So, I stood in the hall for a few minutes before the bell rang and then I returned to my classroom and got to work on the next lesson, which I could write a book about but I'll spare you the details. I am trying to bring the primary literature into my field bio classes and it's NOT easy. I spent my time finding a perfect article that illustrated the relationship between fungus and plant roots and then brainstorming ways to make it accessible to the students.

Then it was showtime. My B3 class loves everything I do and that's great because they are the first class of the day and it's inevitable that they get the most unpolished version of my lessons. We watched this great animation of cell processes and talked about it while we watched.

There's a narrated version but it's really dry and awful. Asking the students what they thought was going on and explaining things myself went really well. It was a great way to recap our review of the previous unit and show the students the same material from a new perspective.

Then I went over diffusion and osmosis briefly to jog the student's memory. Instead of covering transport in one big chunk after we covered cells, I've been covering it in lessons along the way. The students seemed to have a firm grasp of osmosis and what we were trying to find in the lab. I was purposely going at this from a deductive perspective because inductive has backfired a couple of times. I set them loose to finish the lab and collect their data.

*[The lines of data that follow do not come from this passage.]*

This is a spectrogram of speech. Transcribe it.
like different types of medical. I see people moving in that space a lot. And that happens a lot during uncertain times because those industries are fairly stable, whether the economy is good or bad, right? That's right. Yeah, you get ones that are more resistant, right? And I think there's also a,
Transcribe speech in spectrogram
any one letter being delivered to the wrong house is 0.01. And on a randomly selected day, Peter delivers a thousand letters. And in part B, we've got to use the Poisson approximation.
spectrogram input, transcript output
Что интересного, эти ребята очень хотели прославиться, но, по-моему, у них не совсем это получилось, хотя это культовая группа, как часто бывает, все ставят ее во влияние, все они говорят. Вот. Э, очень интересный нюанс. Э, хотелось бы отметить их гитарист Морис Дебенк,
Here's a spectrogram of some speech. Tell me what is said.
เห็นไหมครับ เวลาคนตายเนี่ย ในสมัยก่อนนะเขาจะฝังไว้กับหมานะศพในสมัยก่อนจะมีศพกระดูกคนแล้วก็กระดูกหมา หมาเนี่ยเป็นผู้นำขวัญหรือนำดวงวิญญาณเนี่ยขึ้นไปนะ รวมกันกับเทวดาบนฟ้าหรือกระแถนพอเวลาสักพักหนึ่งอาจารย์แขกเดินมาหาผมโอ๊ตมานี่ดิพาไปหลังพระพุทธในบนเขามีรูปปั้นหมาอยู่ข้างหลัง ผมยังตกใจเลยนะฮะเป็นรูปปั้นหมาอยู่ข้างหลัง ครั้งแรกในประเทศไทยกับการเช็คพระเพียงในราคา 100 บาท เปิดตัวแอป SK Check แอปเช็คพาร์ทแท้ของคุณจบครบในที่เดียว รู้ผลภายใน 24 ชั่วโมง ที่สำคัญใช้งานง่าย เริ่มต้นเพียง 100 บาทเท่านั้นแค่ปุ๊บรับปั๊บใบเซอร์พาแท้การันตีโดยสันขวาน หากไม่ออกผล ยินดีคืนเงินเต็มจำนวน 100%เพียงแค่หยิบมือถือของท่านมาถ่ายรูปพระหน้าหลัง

It's inevitable that some students finish before others. I directed them to look at the ATP energy handout that we'd begun a couple of class periods before. When all the groups had finished collecting data and cleaned up, we put the data into a table on the front white board and discussed it. I had the students find averages and we determined that we'd confirmed our hypothesis. Everything worked out really well with this lab in that everybody seemed to understand why we did it and what happened and why it was important.

Then I had them work on the energy handout. This was a resource I'd adapted from one found online that asked a lot of higher order questions about cell energy and ATP. I had the students work in groups to try and answer a couple of questions at a time and then we discussed them as a class. It went well, but not as well as I would have liked and I made mental notes for changing up my questioning process in the next class.

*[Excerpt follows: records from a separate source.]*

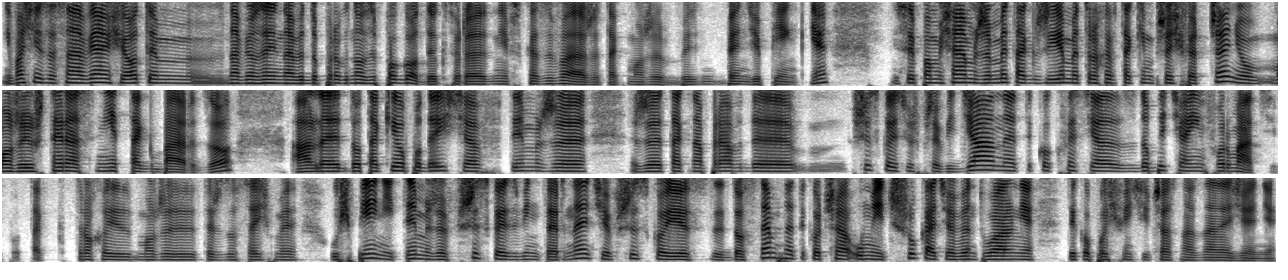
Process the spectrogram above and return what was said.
i właśnie zastanawiałem się o tym w nawiązaniu nawet do prognozy pogody, która nie wskazywała, że tak może być, będzie pięknie. I sobie pomyślałem, że my tak żyjemy trochę w takim przeświadczeniu, może już teraz nie tak bardzo, ale do takiego podejścia w tym, że, że tak naprawdę mm, wszystko jest już przewidziane, tylko kwestia zdobycia informacji, bo tak trochę może też zostaliśmy uśpieni tym, że wszystko jest w internecie, wszystko jest dostępne, tylko trzeba umieć szukać, ewentualnie tylko poświęcić czas na znalezienie.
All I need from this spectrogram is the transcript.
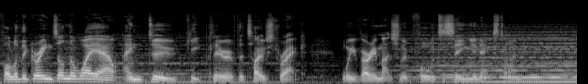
follow the greens on the way out and do keep clear of the toast rack. We very much look forward to seeing you next time.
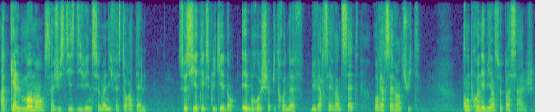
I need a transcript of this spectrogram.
À quel moment sa justice divine se manifestera-t-elle? Ceci est expliqué dans Hébreux chapitre 9 du verset 27 au verset 28. Comprenez bien ce passage.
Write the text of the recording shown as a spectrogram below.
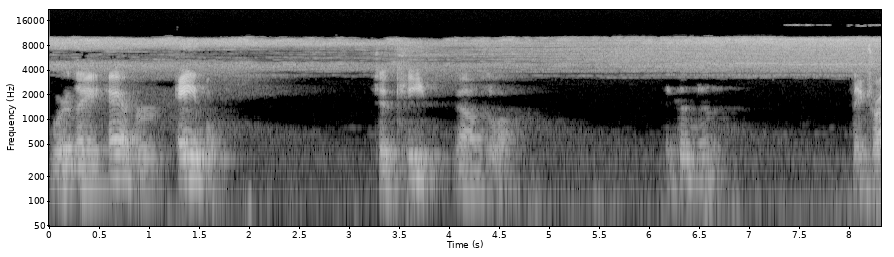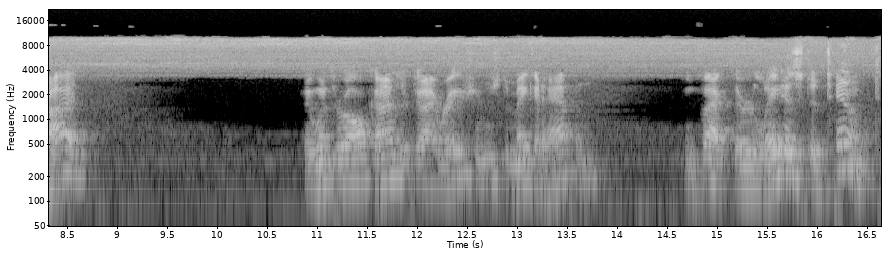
were they ever able to keep God's law. They couldn't do it. They tried. They went through all kinds of gyrations to make it happen. In fact, their latest attempt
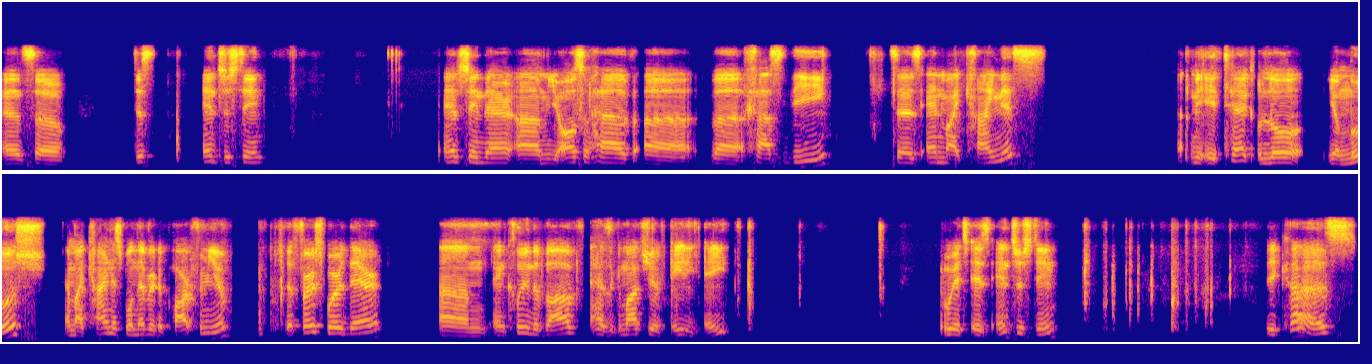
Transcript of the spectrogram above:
and so, just interesting. Interesting there. Um, you also have uh, the chasdi says, and my kindness. Mi'itek lo yamush, and my kindness will never depart from you. The first word there, um, including the vav, has a gematria of 88, which is interesting because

After that class was over and I did it all again for B3, which is one of my more challenging classes. They didn't like the video as well as my first class had. I had lunch and repeated the whole thing again with my B4 class... which is a very high energy class. They require a lot more redirection to stay on task because they are tired of being in school by the time B4 rolls around. Class discussions go really well in this class though, once I get them started.

Then there's seminar which I run a lot less strictly than I probably should. The atmosphere is really relaxed and, since I see these students every day, we know each other really well. One of my informal long-term goals is to figure out engaging ways to use this little chunk of time at the end of the day. Another thing that happens in seminar though is that my students from other classes come in for help and I tend to spend a lot of this time helping them figure out what they need to do to improve their grade or what assignments they are missing.

After school on Thursday I visited the classrooms of a couple of my colleagues so I could bounce ideas off of them about the primary literature thing. They were really awesome and I came away with some new strategies to try. I think it was 4:30 or 5:00 when I left the school but my work-day wasn't really over.

At home I watched an episode of Once Upon a Time (my current obsession) and then I finished making the potato-dextrose agar plates for the next day. This involved petri dishes and potatoes and powders and a pressure cooker.

I ate a couple of hot pockets, answered some personal e-mail, and then I wrote up a lab sheet to get us started on a multi-day lab related to the primary literature thing I'd been mulling over all day long. Field Biology also had loose ends from previous classes to tie up, so there was plenty for us to work on the next day.

It was after ten (really late for me these days) when I got to bed. I slept very well.